@financial samurai I think this is spot on. I was eying a place at One Ala Moana that looked like it could break even off a solid downpayment but it seems things are topping out and a ton of inventory is coming online in Kakaako. I’m more focused on emerging market real estate where cap rates are quite good along with appreciation potential. I can buy 2 cashflowing units mortgage free for the down payment in Honolulu. I will be looking at Honolulu during the next downturn. The biggest problem with Honolulu is that there isnt much of a solid economic base, you have nearly LA level prices, perhaps higher with much lower average earning power. I cant justify investing only for appreciation. For now its best to continue investing in current business and digital as the asset is less correlated with the stock market and can be improved and scaled much quicker than real estate.
Based on what you and Financial Samurai say below, it appears the consensus is to wait and see.
You both seem to expect a softening and we are six years away from FI, so no rush.

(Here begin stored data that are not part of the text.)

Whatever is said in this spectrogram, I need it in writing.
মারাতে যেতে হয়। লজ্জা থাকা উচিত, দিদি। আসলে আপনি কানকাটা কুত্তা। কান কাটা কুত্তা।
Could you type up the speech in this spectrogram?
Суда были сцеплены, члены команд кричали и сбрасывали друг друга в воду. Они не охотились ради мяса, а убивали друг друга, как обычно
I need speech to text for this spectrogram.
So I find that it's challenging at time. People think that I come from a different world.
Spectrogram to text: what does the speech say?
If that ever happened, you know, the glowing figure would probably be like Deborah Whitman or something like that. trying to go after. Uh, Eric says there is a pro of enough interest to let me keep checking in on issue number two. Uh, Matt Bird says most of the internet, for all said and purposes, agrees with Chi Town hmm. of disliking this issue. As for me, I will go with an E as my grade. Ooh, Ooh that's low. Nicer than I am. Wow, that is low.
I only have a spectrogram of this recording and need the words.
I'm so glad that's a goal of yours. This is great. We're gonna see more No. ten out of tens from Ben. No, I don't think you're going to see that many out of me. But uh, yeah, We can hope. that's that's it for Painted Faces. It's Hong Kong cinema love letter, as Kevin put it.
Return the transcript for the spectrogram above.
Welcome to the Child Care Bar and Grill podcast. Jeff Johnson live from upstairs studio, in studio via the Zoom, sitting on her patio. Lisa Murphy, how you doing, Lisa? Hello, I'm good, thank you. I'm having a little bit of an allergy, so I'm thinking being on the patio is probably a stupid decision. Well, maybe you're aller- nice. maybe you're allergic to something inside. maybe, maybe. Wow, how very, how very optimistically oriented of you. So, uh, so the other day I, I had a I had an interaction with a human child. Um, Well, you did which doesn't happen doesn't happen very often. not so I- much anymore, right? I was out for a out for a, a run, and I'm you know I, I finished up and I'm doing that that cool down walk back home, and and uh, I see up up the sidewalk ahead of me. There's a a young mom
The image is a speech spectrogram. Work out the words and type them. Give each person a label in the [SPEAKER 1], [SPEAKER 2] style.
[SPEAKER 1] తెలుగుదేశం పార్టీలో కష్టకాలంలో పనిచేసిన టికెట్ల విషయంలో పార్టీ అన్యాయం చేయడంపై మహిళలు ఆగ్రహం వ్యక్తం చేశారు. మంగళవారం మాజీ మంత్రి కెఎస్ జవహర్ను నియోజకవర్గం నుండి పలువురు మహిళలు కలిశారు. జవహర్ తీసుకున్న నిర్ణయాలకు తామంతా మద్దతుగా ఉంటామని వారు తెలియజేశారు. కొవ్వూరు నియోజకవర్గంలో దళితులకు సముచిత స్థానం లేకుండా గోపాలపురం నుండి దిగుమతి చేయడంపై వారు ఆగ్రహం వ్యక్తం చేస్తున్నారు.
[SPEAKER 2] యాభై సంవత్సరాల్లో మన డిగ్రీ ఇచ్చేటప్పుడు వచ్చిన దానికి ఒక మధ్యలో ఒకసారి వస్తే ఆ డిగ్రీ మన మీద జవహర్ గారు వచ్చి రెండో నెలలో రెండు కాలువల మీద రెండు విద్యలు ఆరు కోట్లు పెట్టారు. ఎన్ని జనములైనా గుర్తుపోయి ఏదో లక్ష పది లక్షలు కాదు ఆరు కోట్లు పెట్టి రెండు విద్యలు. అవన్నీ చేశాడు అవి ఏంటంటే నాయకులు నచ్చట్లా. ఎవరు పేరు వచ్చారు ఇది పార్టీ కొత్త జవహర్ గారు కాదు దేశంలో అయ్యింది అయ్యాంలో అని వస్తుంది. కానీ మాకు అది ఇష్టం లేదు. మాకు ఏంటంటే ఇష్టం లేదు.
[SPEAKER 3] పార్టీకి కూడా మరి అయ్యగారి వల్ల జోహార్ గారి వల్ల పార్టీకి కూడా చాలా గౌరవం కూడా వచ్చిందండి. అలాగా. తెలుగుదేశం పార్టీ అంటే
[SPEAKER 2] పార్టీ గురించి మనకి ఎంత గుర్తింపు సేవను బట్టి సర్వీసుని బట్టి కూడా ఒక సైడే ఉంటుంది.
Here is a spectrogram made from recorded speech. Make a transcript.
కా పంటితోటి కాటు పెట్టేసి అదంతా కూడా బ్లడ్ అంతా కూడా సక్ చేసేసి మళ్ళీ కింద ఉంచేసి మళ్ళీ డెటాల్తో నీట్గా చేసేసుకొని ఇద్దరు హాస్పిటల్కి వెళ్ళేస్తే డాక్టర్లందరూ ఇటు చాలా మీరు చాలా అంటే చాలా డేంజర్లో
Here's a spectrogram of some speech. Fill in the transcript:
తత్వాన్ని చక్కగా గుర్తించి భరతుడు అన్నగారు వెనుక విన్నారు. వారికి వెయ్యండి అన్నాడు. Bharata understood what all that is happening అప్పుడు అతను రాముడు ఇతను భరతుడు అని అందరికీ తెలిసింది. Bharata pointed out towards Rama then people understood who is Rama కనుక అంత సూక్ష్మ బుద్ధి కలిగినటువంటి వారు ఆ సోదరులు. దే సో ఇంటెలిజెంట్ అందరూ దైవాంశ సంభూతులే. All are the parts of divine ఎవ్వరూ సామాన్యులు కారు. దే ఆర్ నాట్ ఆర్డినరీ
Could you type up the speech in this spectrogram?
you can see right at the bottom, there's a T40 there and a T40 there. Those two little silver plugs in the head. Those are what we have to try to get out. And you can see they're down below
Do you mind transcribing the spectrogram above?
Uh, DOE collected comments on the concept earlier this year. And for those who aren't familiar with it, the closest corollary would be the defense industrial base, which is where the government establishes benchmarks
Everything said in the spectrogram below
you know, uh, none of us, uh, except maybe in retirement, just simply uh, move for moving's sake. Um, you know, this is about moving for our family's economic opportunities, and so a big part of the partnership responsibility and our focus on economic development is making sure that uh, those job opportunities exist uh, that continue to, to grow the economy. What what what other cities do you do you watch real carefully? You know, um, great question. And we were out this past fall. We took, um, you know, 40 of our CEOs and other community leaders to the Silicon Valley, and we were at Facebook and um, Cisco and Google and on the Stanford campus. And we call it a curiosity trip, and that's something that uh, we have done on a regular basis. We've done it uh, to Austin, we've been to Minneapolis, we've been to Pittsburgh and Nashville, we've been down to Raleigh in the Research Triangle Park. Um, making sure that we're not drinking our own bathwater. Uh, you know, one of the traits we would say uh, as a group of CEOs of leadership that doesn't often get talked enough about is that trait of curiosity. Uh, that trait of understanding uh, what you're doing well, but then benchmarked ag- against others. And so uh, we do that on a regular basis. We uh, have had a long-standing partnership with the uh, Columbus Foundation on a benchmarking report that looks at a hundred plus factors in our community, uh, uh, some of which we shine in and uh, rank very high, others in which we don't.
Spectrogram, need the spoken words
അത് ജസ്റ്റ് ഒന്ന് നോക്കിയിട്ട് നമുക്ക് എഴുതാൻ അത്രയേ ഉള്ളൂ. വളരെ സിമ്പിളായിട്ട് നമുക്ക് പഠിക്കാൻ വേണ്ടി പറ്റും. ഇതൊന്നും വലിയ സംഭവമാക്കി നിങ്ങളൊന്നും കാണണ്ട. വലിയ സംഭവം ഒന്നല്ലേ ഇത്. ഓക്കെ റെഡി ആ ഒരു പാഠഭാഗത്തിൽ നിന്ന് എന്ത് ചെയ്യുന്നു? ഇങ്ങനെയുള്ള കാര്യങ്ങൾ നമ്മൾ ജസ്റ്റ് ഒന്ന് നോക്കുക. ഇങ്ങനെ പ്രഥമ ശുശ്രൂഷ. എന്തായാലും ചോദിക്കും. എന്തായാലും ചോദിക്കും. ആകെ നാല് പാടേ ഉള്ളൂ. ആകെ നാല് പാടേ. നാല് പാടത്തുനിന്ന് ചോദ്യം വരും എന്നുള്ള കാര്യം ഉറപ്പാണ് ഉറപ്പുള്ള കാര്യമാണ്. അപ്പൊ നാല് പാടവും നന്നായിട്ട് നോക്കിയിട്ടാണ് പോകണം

I think that 3-4% this year would be just fine. There are going to be years where we average less (or even negative) and others where the gains are 8-10%. It will all (hopefully) come out in the wash.
It has been sad watching our stock market be so dramatically affected by political powers that be. Rumors of trade wars have badly impacted things for many of us. Hopefully, this will get under control at some point.
Being a non-coastal living person, I have also been impressed with what the real-estate market is doing, though I am not actively involved as an investor yet. Maybe once my student loans are paid off, I can consider it.
Thanks for the update!